I’m running a week behind on my general conference odyssey posts, so I’m going to be posting two posts this week.
In the Sunday Morning session, there was a strong focus on the importance of honesty and integrity that really stuck out to me.
Elder Perry told of a professor who gave his students very special instructions before a difficult exam:
In giving an examination one day, a trigonometry teacher said, “Today I am going to give you two examinations: one in trigonometry and one in honesty. I hope you will pass them both. But if you must fail one, let it be trigonometry. For there are many good men in the world today who cannot pass an examination in trigonometry but there are no good men in the world today who cannot pass an examination in honesty.”
Honesty is a virtue that is unfortunately underrated in today’s society. It has become far more acceptable for politicians and media personalities to lie with abandon. Unfortunately, this has led to the fatal undermining of trust.
If these words were true in the shadow of Watergate, they are even more true today:
Every healthy society needs a common core of values based on the divine law of the Lord. This core of values should be a fundamental upon which all laws governing human conduct are based. Societies which have governed themselves by this fundamental set of values have found peace, prosperity, joy, beauty, morality and fulfillment. Societies which have thought themselves beyond these basic principles have literally destroyed themselves.

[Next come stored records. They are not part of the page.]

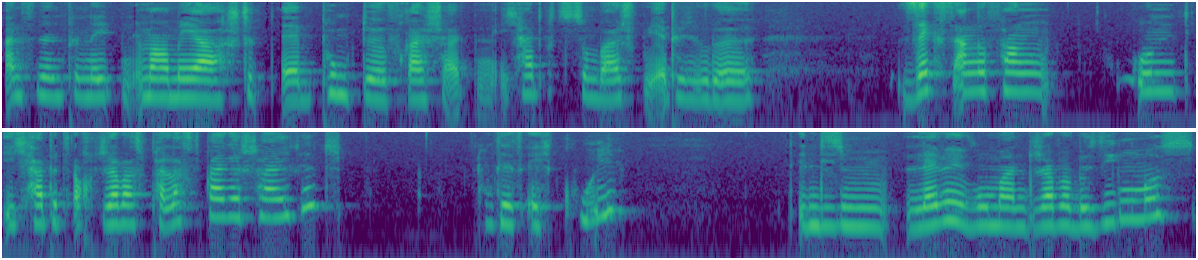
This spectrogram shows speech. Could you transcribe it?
einzelnen Planeten immer mehr Stück, äh, Punkte freischalten. Ich habe jetzt zum Beispiel Episode 6 angefangen und ich habe jetzt auch Javas Palast freigeschaltet. Der ist echt cool. In diesem Level, wo man Java besiegen muss,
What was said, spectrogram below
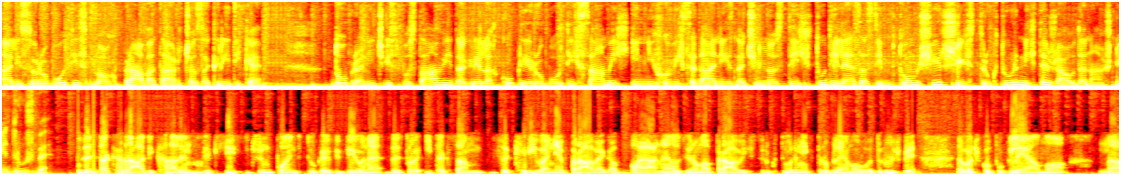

Are we not now seeing in our society today the lack of a responsiveness to teach these basic values? Are we not seeing a growing harvest of public and private crime, irresponsibility, vandalism, shoddy work, immorality and the lack of personal discipline? Because of our unwillingness to get involved in the preservation of these values, small, radical, Godless groups are literally stealing from us our rights to enjoy the freedom to choose our own value system.
Elder/President Gordon B. Hinckley also spoke on a similar theme:
In our childhood we were told the stories of George Washington’s confessing to chopping down the cherry tree and Abraham Lincoln’s walking a great distance to return a small coin to its rightful owner. But clever debunkers in their unrighteous zeal have destroyed faith in such honesty; the media in all too many cases have paraded before us a veritable procession of deception in its many ugly forms.
What was once controlled by the moral and ethical standards of the people, we now seek to handle by public law. And so the statutes multiply, enforcement agencies consume ever-increasing billions, prison facilities are constantly expanded, but the torrent of dishonesty pours on and grows in volume.
In a society where trust is corroded, there is no common source for information, values, and guidance. The dissonance that results tends to destroy the social fabric and lead to conflict.
In the Church, we are blessed to have a single source of moral and spiritual authority. Great efforts are taken to shake confidence in our leaders because a loss of trust in our leaders fatally undermines the Church. We need to resist that temptation.
We also have an obligation to be an example of honest, rectitude and trust to those around us. We must be people of unquestionable integrity in order to stand against the increasing loss of integrity in society.